RAY SUAREZ: So, does that slow the housing market next year, because we got an unusual boost this time around?
MARK ZANDI: No, because Congress just extended and even expanded the tax credit now to more than first-time homebuyers. And that goes into next year.
And I think that will keep the housing market at least stable. But, more broadly, I think it's very important to recognize that this recovery is the result of the policy response, the very aggressive response by the Federal Reserve and by fiscal policy-makers, including stimulus. And the first-time homebuyer tax credit was a part of that stimulus.
Role of government stimulus
RAY SUAREZ: Well, let's talk a little bit more about government policy, because, in the last several days, there have been many assessments or attempts to assess the effect of the Obama administration stimulus package on the wider economy.
Where do you come down on that question?
MARK ZANDI: I think it's worked. I mean, I don't think it's no accident that this recession ended just when the stimulus was providing its maximum economic benefit. So, it did its job. It ended the recession.
Now, having said that, this recovery is still very fragile. Businesses lack the confidence and the credit necessary to go out and hire. So, I think the economy still needs support. And, so, I would argue that policy-makers should continue to provide that support.
RAY SUAREZ: Joel Naroff, on the stimulus, where do you come down?
JOEL NAROFF: Well, I think it has worked to a fairly large extent. And this is where I think Mark and I agree.
And I think the idea that the stimulus is going to continue through 2010 is critical. If you go back to the Depression, you have to remember that the Depression wasn't one long recession. There was a failed recovery in the middle of that. And we can't afford a failed recovery at this particular point.
We would be shooting off all the bullets, and they wouldn't be there anymore. So, I think the fact that we can talk about an expansion, we can worry whether it's going to be strong or not, tells us that the stimulus response on the part of, as Mark said, both the government and the Fed, has worked.
And we still need some to make sure we get through 2010.
RAY SUAREZ: But, Joel, this morning's "New York Times" had a daunting, eye-opening set of numbers about the consequent government obligations now that all this stimulus has rolled out. A lot of money has to be paid back, and some of it quite soon, no?
JOEL NAROFF: Well, that's exactly right. And that's the rock and the hard place both the administration and the Fed were in between at this point.
If they didn't do anything, the economy would have fallen off the cliff. We probably would have had a worldwide deep recession. And we would be talking about 12, 14, 15 percent unemployment rates at this particular point.
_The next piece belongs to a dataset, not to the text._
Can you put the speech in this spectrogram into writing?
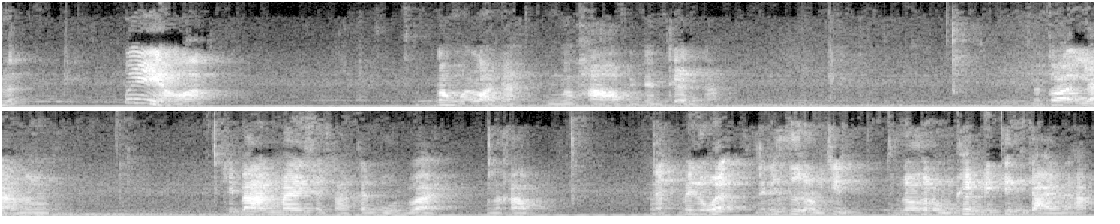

But once we get through this -- and I think we start thinking about this as we go through the first half of 2010 -- we have got to cut that back. There's no options on that. These deficits are unsustainable. And they are the 800-pound gorilla that could really crush the economy, unless we start doing something soon.
RAY SUAREZ: We have got about a half-a-minute for you to respond.
MARK ZANDI: Yes.
Well, I think cutting back the deficit in 2010 would be a mistake, because that means tax increases and spending cuts, when the economy is still very fragile. So, in fact, working on the deficit in the coming year would be an error.
But, having said that, we need to focus on long-term deficit reduction. So, the president has to come out now and give us a very clear path as to how he's going to reduce those long-term deficits, because, if he does, it will give him more latitude to address the current problems.
RAY SUAREZ: Mark Zandi, Joel Naroff, gentlemen, thank you both.
MARK ZANDI: Thank you.
JOEL NAROFF: Thank you.